“Growing Sideways,” Catalina Schliebener’s delicious, absorbing, unsettling installation at the Boston Center for the Arts’s Mills Gallery, views childhood through a queer lens. The show explores play and imagination as undefined and evolving. You could say this is a show about queer childhood, but childhood, with its constant fluidity, is inherently queer. As soon as you think you know who you are, something changes.


The show, the first in the BCA’s “1:1 Curatorial Initiative” series, is curated by John Chaich.

Schliebener is a collage artist, and there’s no better medium for evoking the sheer peculiarity of childhood, when we patch together meaning and try to synthesize who we’re supposed to be from a tidal wave of disparate messages.

A central collage rings much of the bubble-gum pink installation, featuring familiar images from “Dick and Jane” children’s books, Disney cartoons, and etiquette and craft guides. It is small and unfolds lengthwise as if forever. The viewing feels intimate, like remembering dreams, as Schliebener seamlessly joins fragments into surrealist scenes.

From Catalina Schliebener's exhibit "Growing Sideways," on view in the Mills Gallery at the Boston Center for the Arts through Oct. 24.
From Catalina Schliebener's exhibit "Growing Sideways," on view in the Mills Gallery at the Boston Center for the Arts through Oct. 24. melissa blackall

Eeyore’s face conjoins that of a toddler; elsewhere, his tail pops out of a girl’s bubble pipe. The familiarity of the imagery is magnetic, sending us down rabbit holes of memory, prompting searches for story threads and meaning. But it doesn’t make sense: It’s odd and magical, fun and vaguely dangerous.

The collage spills off the page. Large vinyl Disney figures on the wall have missing heads and disconnected hands. Schliebener arrays toys on the floor in disturbing ways — sock monkeys trapped in boxes! — and lovely ones, such as an arc of mostly pink baseball mitts.


In loving ways, the immersive but delicate “Growing Sideways” captures the iffiness and turmoil of childhood, the tug and confusion of not knowing how we fit or who we are.

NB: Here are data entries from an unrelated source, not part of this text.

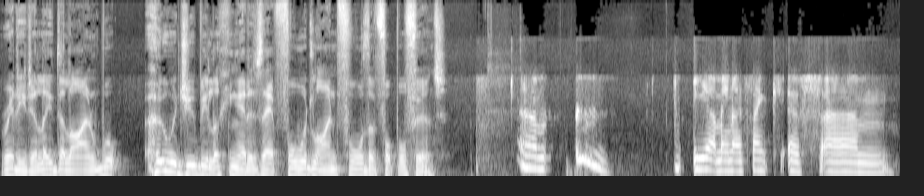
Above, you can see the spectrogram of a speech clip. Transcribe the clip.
ready to lead the line, who would you be looking at as that forward line for the football ferns? Um, yeah, I mean, I think if um,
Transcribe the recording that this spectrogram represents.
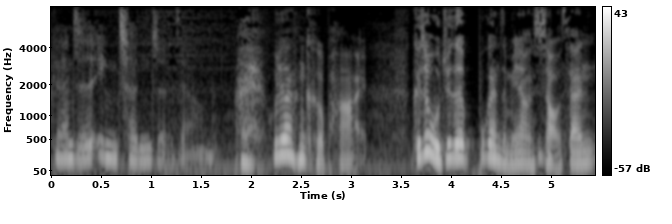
可能只是硬撑着这样。哎，我觉得很可怕哎。可是我觉得不管怎么样，小三。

Queering childhood, Schliebener normalizes how very weird it is. For this viewer, decades past youth, that felt like a relief.


At Mills Gallery, Boston Center for the Arts, 551 Tremont St., through Oct. 24. www.bostonarts.org/event/catalina-schliebener-growing-sideways/

Cate McQuaid can be reached at catemcquaid@gmail.com. Follow her on Twitter @cmcq.